• **WORK ORDER**
The entries are to be output word for word, with the pictures omitted.

• **DATA UNDER STUDY**
===
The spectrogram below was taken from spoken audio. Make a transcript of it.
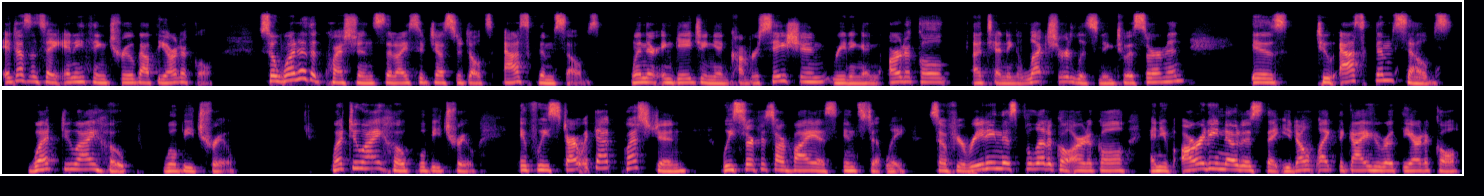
It doesn't say anything true about the article. So, one of the questions that I suggest adults ask themselves when they're engaging in conversation, reading an article, attending a lecture, listening to a sermon is to ask themselves, what do I hope will be true? What do I hope will be true? If we start with that question, we surface our bias instantly. So if you're reading this political article and you've already noticed that you don't like the guy who wrote the article,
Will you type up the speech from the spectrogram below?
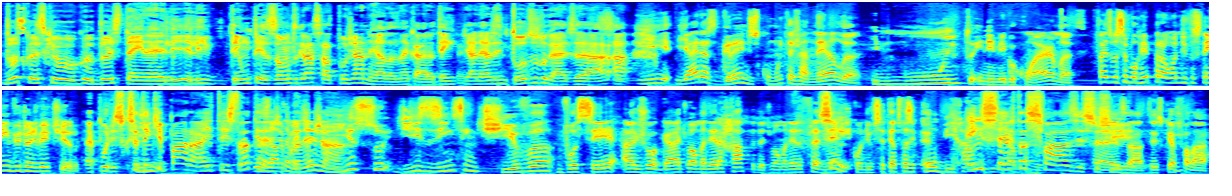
duas coisas que o 2 tem, né? Ele, ele tem um tesão desgraçado por janelas, né, cara? Tem janelas em todos os lugares. A- a- E, e áreas grandes com muita janela e muito inimigo com arma faz você morrer pra onde você nem viu de onde veio o tiro. é por isso que você tem E- que parar e ter estratégia, planejar. Isso desincentiva você a jogar de uma maneira rápida, de uma maneira frenética, Sim. onde você tenta fazer combi rápido. Em certas rápido. fases, É, Sushi. exato, é isso que eu ia falar.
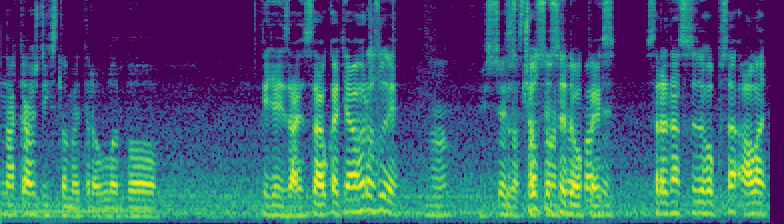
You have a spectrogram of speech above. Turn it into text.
Na každých 100 metrov, lebo Keď aj zastávka ťa ohrozuje. no, ešte zastávka čo susedov pes? Sred na susedovho psa, ale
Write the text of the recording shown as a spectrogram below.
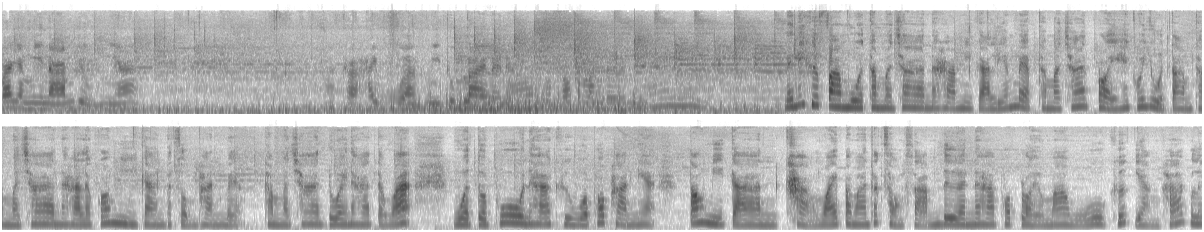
ว่ายังมีน้ำอยู่อย่างเงี้ยนะคะให้วัวมีทุกไร่เลยนะพวกเขากำลังเดินอยู่ และนี่คือฟาร์มวัวธรรมชาตินะคะ มีการเลี้ยงแบบธรรมชาติปล่อยให้เขาอยู่ตามธรรมชาตินะคะ แล้วก็มีการผสมพันธุ์แบบธรรมชาติด้วยนะคะ แต่ว่าวัวตัวผู้นะคะคือวัวพ่อพันธุ์เนี่ยต้องมีการขังไว้ประมาณสักสองสามเดือนนะคะ พอปล่อยออกมาโว้คึกอย่างคักเล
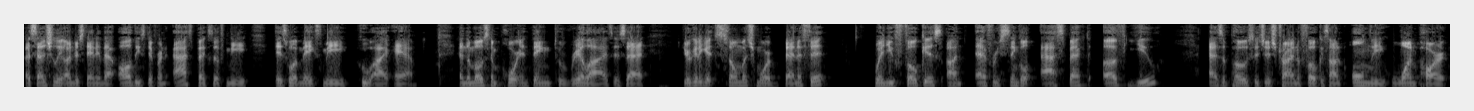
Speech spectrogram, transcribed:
Essentially, understanding that all these different aspects of me is what makes me who I am. And the most important thing to realize is that you're going to get so much more benefit when you focus on every single aspect of you as opposed to just trying to focus on only one part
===
• **ANSWER BOX**
The spectrogram below was taken from spoken audio. Make a transcript of it.
It doesn't say anything true about the article. So, one of the questions that I suggest adults ask themselves when they're engaging in conversation, reading an article, attending a lecture, listening to a sermon is to ask themselves, what do I hope will be true? What do I hope will be true? If we start with that question, we surface our bias instantly. So if you're reading this political article and you've already noticed that you don't like the guy who wrote the article,
Will you type up the speech from the spectrogram below?
duas coisas que o 2 tem, né? Ele, ele tem um tesão desgraçado por janelas, né, cara? Tem janelas em todos os lugares. A- a- E, e áreas grandes com muita janela e muito inimigo com arma faz você morrer pra onde você nem viu de onde veio o tiro. é por isso que você tem E- que parar e ter estratégia, planejar. Isso desincentiva você a jogar de uma maneira rápida, de uma maneira frenética, Sim. onde você tenta fazer combi rápido. Em certas rápido. fases, É, Sushi. exato, é isso que eu ia falar.
You have a spectrogram of speech above. Turn it into text.
Na každých 100 metrov, lebo Keď aj zastávka ťa ohrozuje. no, ešte zastávka čo susedov pes? Sred na susedovho psa, ale
Write the text of the recording shown as a spectrogram below.
ว่ายังมีน้ำอยู่อย่างเงี้ยนะคะให้วัวมีทุกไร่เลยนะพวกเขากำลังเดินอยู่ และนี่คือฟาร์มวัวธรรมชาตินะคะ มีการเลี้ยงแบบธรรมชาติปล่อยให้เขาอยู่ตามธรรมชาตินะคะ แล้วก็มีการผสมพันธุ์แบบธรรมชาติด้วยนะคะ แต่ว่าวัวตัวผู้นะคะคือวัวพ่อพันธุ์เนี่ยต้องมีการขังไว้ประมาณสักสองสามเดือนนะคะ พอปล่อยออกมาโว้คึกอย่างคักเล
Speech spectrogram, transcribed:
Essentially, understanding that all these different aspects of me is what makes me who I am. And the most important thing to realize is that you're going to get so much more benefit when you focus on every single aspect of you as opposed to just trying to focus on only one part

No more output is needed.